▶ _Assignment_:
Pictures are to be left out, and only the lines below starting at the one with "I need a transcript of this spectrogram." and ending at the one with "Recognize speech in spectrogram image" are to be reproduced, each exactly, both ends included.
── Data provided ──
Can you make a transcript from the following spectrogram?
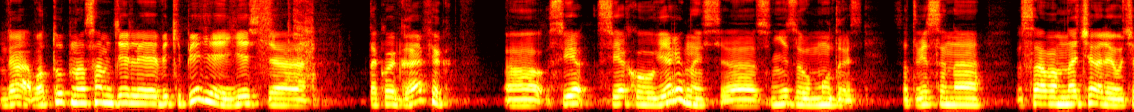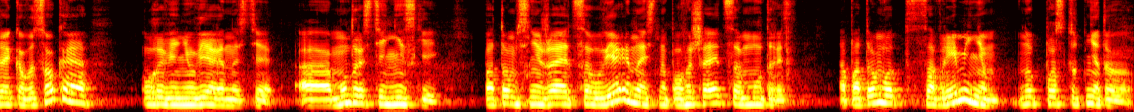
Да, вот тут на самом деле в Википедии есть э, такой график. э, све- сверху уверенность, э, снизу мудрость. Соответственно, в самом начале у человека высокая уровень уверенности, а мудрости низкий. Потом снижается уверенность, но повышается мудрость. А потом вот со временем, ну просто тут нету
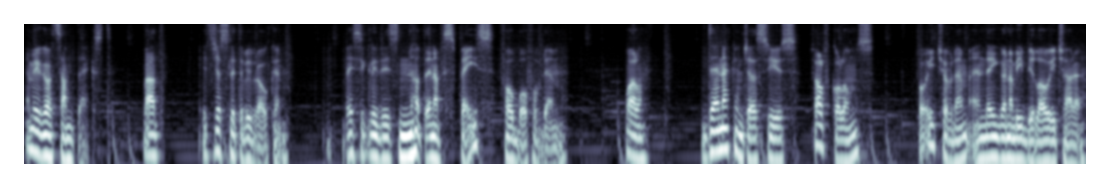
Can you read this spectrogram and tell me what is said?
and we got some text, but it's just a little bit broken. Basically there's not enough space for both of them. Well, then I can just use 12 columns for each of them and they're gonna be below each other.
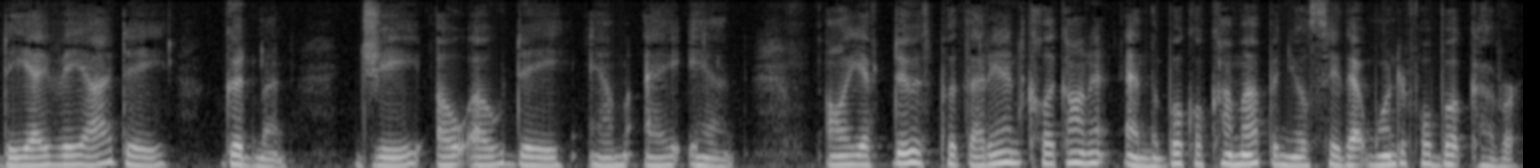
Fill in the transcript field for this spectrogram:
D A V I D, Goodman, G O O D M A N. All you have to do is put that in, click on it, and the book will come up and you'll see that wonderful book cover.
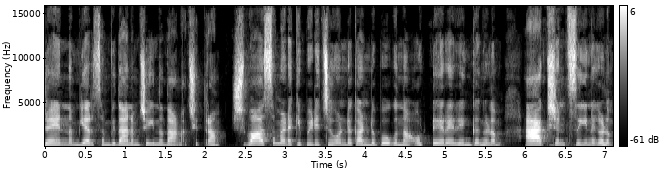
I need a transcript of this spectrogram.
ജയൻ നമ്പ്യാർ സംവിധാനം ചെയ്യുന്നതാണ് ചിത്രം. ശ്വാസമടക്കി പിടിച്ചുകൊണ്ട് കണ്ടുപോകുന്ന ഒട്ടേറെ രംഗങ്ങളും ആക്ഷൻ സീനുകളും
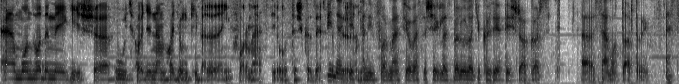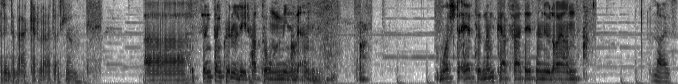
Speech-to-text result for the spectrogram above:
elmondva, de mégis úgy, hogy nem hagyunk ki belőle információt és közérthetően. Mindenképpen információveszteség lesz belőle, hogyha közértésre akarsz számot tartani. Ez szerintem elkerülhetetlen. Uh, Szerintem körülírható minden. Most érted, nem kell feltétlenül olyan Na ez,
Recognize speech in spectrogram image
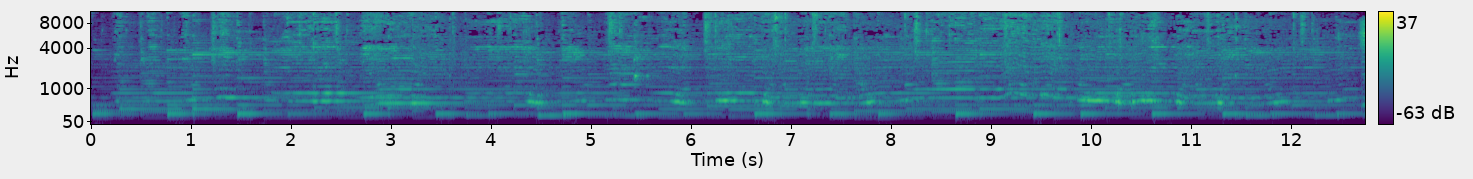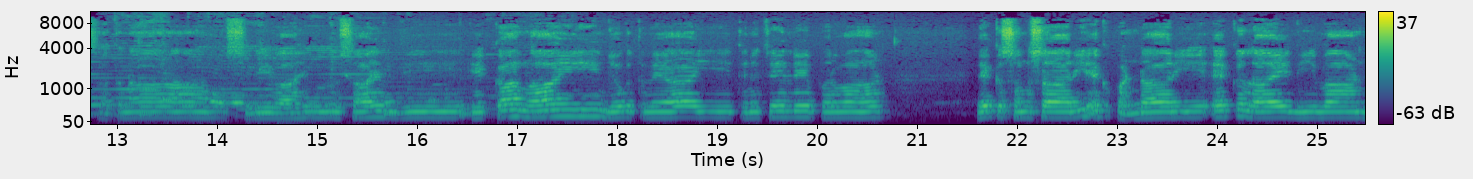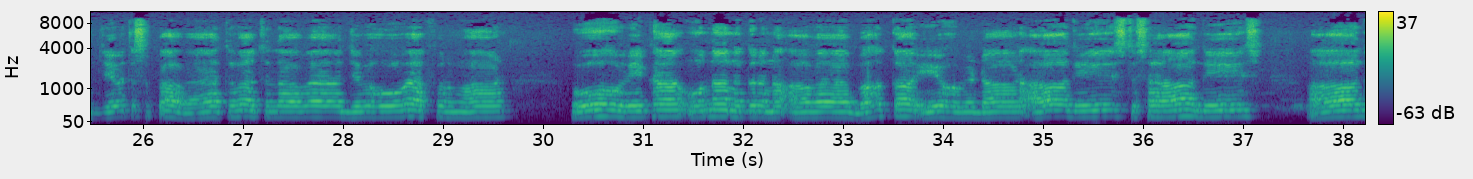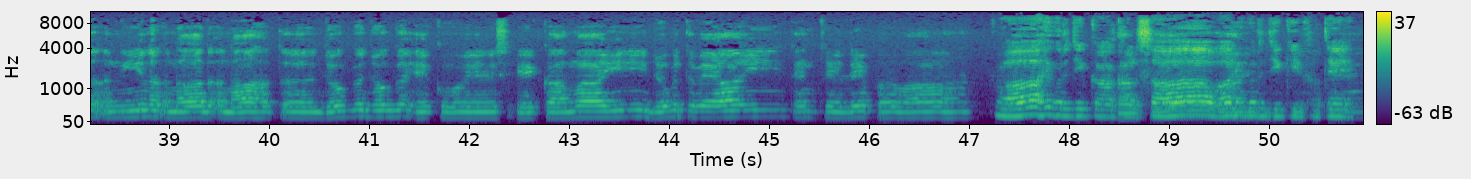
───
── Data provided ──
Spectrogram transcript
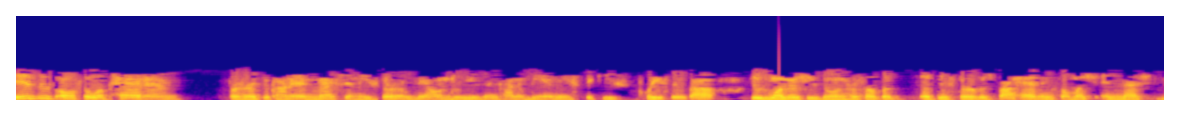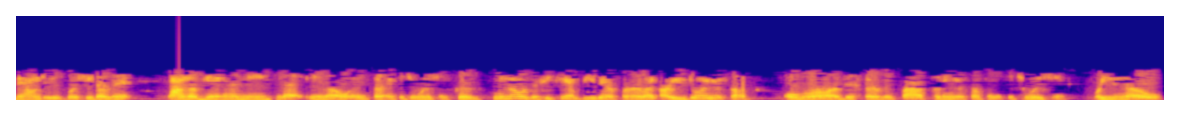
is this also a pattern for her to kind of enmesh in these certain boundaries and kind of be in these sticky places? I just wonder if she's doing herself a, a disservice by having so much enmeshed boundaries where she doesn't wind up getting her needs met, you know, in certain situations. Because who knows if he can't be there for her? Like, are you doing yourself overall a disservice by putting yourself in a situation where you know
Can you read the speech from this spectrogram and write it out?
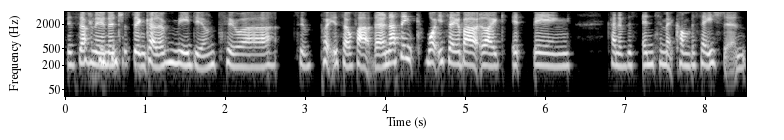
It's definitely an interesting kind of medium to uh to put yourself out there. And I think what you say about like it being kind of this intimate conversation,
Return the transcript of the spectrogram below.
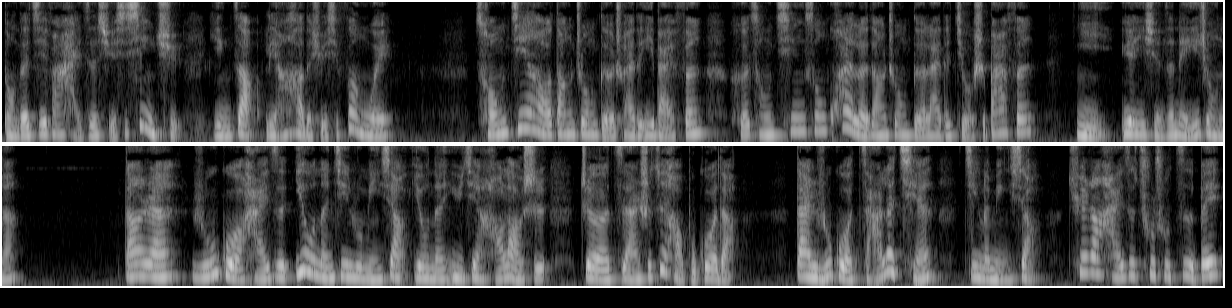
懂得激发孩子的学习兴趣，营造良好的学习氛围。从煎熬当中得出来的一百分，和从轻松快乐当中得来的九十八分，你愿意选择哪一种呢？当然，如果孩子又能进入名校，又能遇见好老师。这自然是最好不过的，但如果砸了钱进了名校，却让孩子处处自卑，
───
▶ _Answer box_:
I need a transcript of this spectrogram.
ജയൻ നമ്പ്യാർ സംവിധാനം ചെയ്യുന്നതാണ് ചിത്രം. ശ്വാസമടക്കി പിടിച്ചുകൊണ്ട് കണ്ടുപോകുന്ന ഒട്ടേറെ രംഗങ്ങളും ആക്ഷൻ സീനുകളും
Speech-to-text result for the spectrogram above:
elmondva, de mégis úgy, hogy nem hagyunk ki belőle információt és közérthetően. Mindenképpen információveszteség lesz belőle, hogyha közértésre akarsz számot tartani. Ez szerintem elkerülhetetlen. Uh, Szerintem körülírható minden. Most érted, nem kell feltétlenül olyan Na ez,
Recognize speech in spectrogram image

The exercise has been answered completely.